  • StevoR

    Darren Squires, pastor of the Socastee Original Freewill Baptist Church, said he currently welcomes LGBT people but makes clear that he does not support them, reported WMBF-TV.

    Well ain’t that nice he welcomes peopel but .. just like he’s not racist but .. He won’t support them – and wants tahtclearly known – how fabulously welcoming!

    But he sent a letter several weeks ago to Gov. Nikki Haley asking her to sign an executive order that would offer legal protection to pastors who wish to discriminate on the basis of sexual orientation.

    And how welcoming ..

    Squires, whose Facebook page shows several photos of the pastor wearing Confederate flag attire,

    .. And, again, gee that sure makes a whole other group of folks feel nice and welcome don’t it?

    What a chyaarrmer. (Eyeroll.)

    Good thing he wants to “welcome” people to his religion and is willing to, um, not exactly accept them let alone bow to them. hate to see what he’d do and say if he wanted folks to feel unwelcome wouldn’t ya?

  • sigurd jorsalfar

    “It doesn’t matter if a man goes with a man, that’s his choice,” Squires said. “My problem is they’re going to try and make us, who do not believe in that, have to bow down and accept them.”

    The second sentence really doesn’t square with the first. If it doesn’t matter and it’s a matter of choice, what exactly remains for him not to accept?

  • whheydt

    Re: sigurd jorsalfar @ #25…

    He may be trying to say that he won’t perform same-sex wedding ceremonies and is afraid that gays are going to push that issue. He’s wrong, of course. There may be general social pressure, but that’s the extent of it unless he’s part of a denomination that supports same-sex marriage and he’s an outlier on the subject.

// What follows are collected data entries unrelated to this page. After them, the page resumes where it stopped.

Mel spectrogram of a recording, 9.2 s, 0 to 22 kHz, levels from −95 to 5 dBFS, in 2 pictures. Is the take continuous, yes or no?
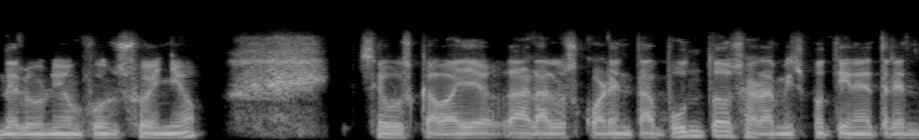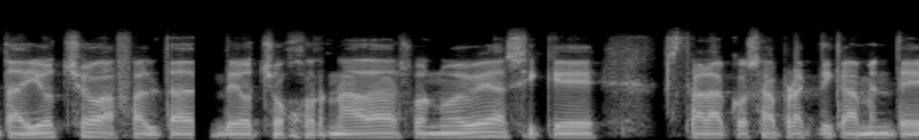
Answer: no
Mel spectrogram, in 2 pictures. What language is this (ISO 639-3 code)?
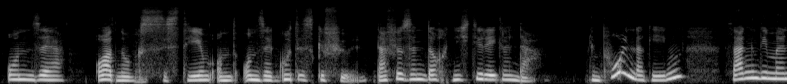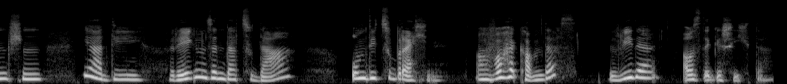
deu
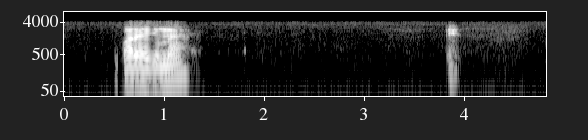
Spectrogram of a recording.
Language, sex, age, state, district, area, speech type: Santali, male, 30-45, West Bengal, Paschim Bardhaman, rural, conversation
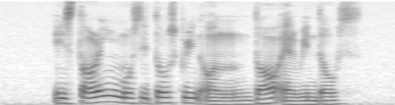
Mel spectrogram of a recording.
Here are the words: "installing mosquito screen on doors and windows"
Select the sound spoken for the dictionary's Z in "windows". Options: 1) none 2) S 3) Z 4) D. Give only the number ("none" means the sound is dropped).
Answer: 2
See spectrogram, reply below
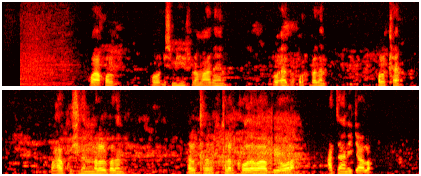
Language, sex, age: Somali, male, 18-24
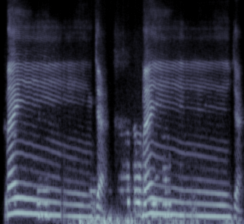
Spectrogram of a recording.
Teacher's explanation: Shin dan jim itu kan lidah bertemu dengan agak ke atas. Berarti posisinya itu tengah lidah itu agak menempel atau hampir menempel di makhraj huruf shin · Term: dengung ikhfa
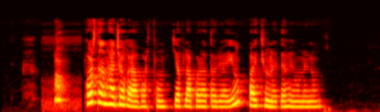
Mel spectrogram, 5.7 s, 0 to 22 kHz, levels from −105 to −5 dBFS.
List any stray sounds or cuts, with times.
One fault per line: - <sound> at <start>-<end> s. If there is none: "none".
- bark at 0.8-1.1 s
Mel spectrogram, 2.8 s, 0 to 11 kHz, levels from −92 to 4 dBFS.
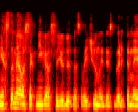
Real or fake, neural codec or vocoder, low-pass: fake; codec, 16 kHz, 4 kbps, X-Codec, WavLM features, trained on Multilingual LibriSpeech; 7.2 kHz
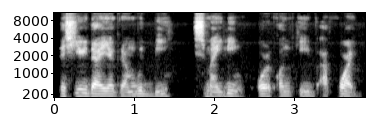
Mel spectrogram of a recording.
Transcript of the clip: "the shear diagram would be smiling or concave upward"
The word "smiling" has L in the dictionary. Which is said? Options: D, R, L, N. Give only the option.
L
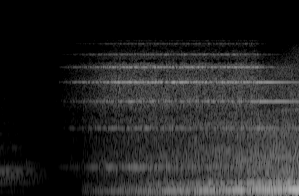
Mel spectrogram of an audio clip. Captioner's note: bell going off; bus roaring in, air release of brakes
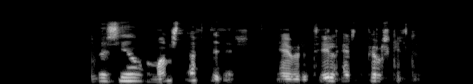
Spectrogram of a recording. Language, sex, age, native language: Icelandic, male, 30-39, Icelandic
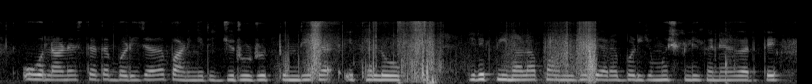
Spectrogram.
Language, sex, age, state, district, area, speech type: Dogri, female, 18-30, Jammu and Kashmir, Kathua, rural, spontaneous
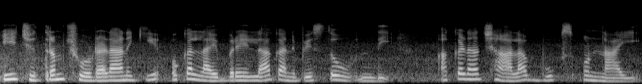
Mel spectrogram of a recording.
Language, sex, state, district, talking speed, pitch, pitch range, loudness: Telugu, female, Telangana, Hyderabad, 110 wpm, 195 Hz, 180-220 Hz, -18 LUFS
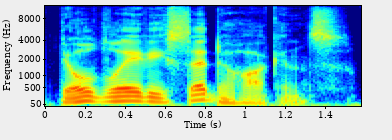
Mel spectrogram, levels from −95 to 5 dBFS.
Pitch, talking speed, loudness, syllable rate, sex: 105 Hz, 230 wpm, -18 LUFS, 6.0 syllables/s, male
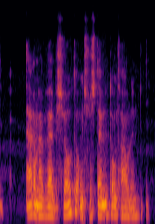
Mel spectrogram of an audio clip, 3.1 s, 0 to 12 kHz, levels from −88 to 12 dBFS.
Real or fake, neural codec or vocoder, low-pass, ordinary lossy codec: fake; codec, 16 kHz, 2 kbps, FunCodec, trained on LibriTTS, 25 frames a second; 7.2 kHz; Opus, 24 kbps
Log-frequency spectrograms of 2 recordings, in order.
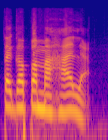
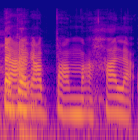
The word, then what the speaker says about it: Tagapamahala: How would you say it in Filipino? – Tagapamahala. – Tagapamamahala. Tongue twister. – Tagapamahala. Oh, really cool.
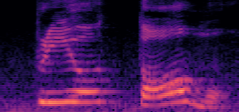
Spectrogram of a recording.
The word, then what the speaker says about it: প্রিয়তম: যেমন প্রিয়তম, ঠিক আছে, প্রিয়তম। এইখানে যে ম এর পর অটা আছে, ম এর পরে যে অটা আছে অনুজ্জভাবে, এই অটার কিন্তু উচ্চারণটা ও এর মতো হচ্ছে। আমরা কিন্তু বলি না যে প্রিয়তম, আমরা কি প্রিয়তম বলি? আমরা বলি প্রিয়তম, মো বলি, অটাকে ও এর মতো বলি।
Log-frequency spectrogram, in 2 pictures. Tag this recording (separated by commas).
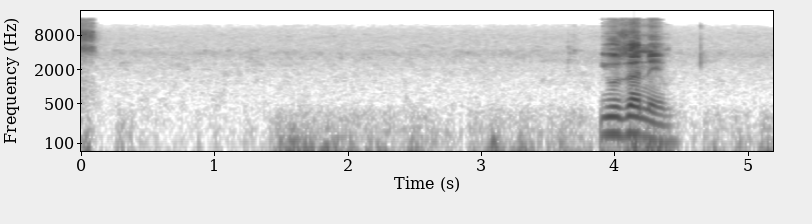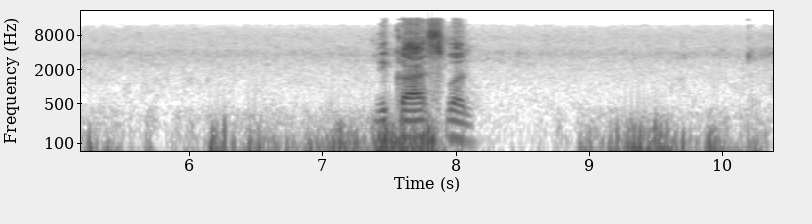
Speech, inside a small room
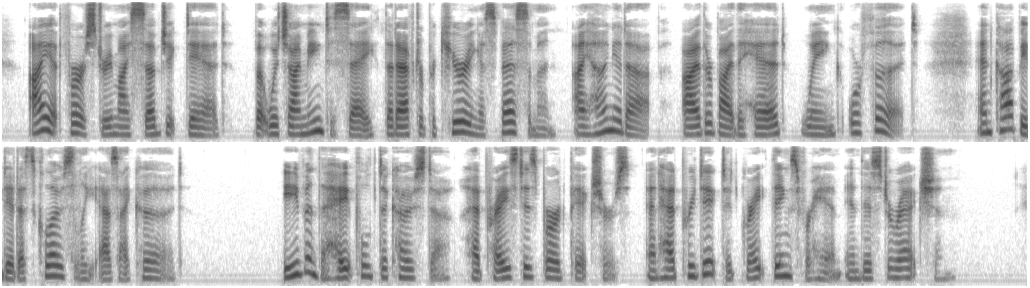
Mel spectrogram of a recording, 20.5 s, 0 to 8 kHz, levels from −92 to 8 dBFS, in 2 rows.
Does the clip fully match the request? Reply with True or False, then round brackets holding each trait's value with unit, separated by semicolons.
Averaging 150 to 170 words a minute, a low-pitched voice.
False (165 wpm; 180 Hz)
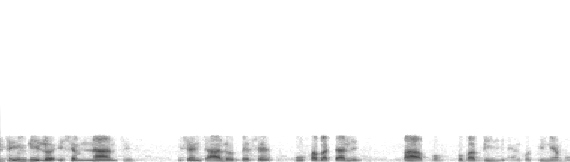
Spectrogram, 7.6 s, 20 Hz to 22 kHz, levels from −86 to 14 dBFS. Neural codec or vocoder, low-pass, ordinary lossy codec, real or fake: none; 3.6 kHz; none; real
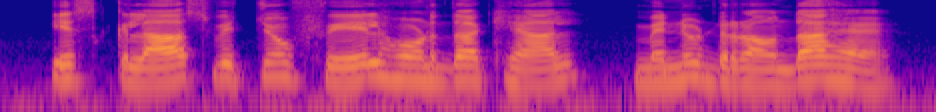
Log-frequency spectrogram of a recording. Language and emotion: Punjabi, fearful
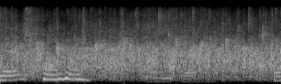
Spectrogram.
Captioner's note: applause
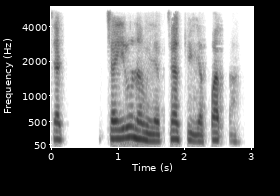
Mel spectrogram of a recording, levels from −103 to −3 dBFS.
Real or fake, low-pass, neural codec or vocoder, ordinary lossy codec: fake; 5.4 kHz; codec, 16 kHz, 2 kbps, X-Codec, HuBERT features, trained on general audio; AAC, 24 kbps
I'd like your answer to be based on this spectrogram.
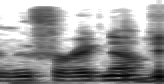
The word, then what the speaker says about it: Ferrigno: Lou Ferrigno? – Yeah, I met him once.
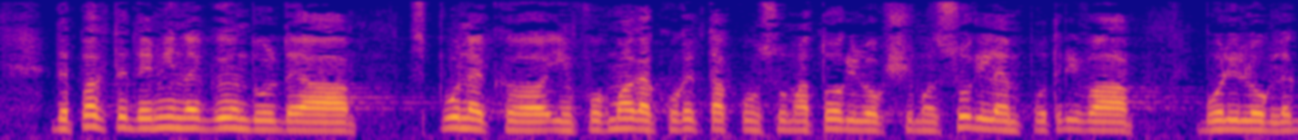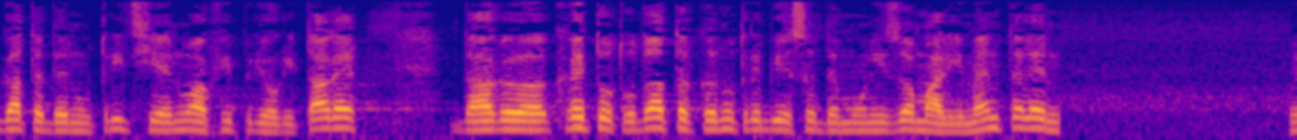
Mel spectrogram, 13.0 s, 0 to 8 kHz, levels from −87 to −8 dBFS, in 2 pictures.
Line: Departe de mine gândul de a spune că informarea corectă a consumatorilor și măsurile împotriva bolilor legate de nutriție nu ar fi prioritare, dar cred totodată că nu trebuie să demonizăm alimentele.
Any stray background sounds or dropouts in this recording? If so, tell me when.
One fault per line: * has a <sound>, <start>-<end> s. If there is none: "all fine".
all fine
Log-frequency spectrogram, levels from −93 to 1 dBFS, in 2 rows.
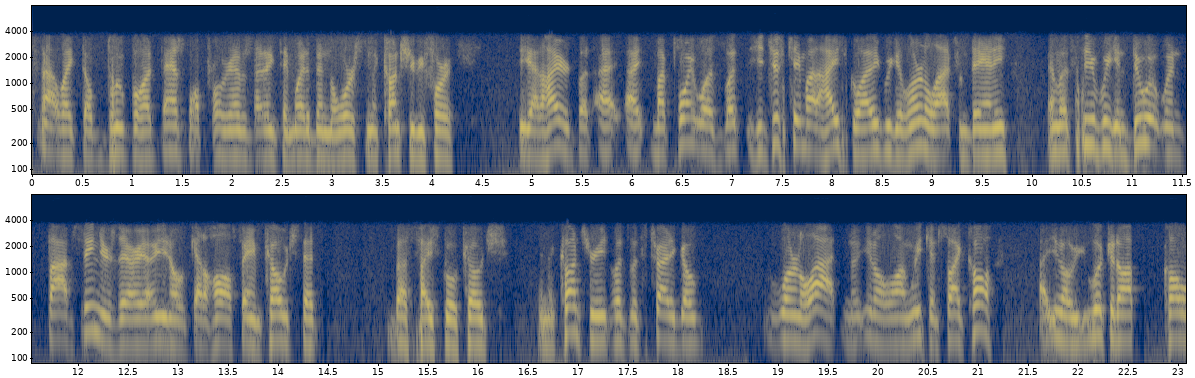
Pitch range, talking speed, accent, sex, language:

    All in all, coherence doesn’t appear to be something he’s good at.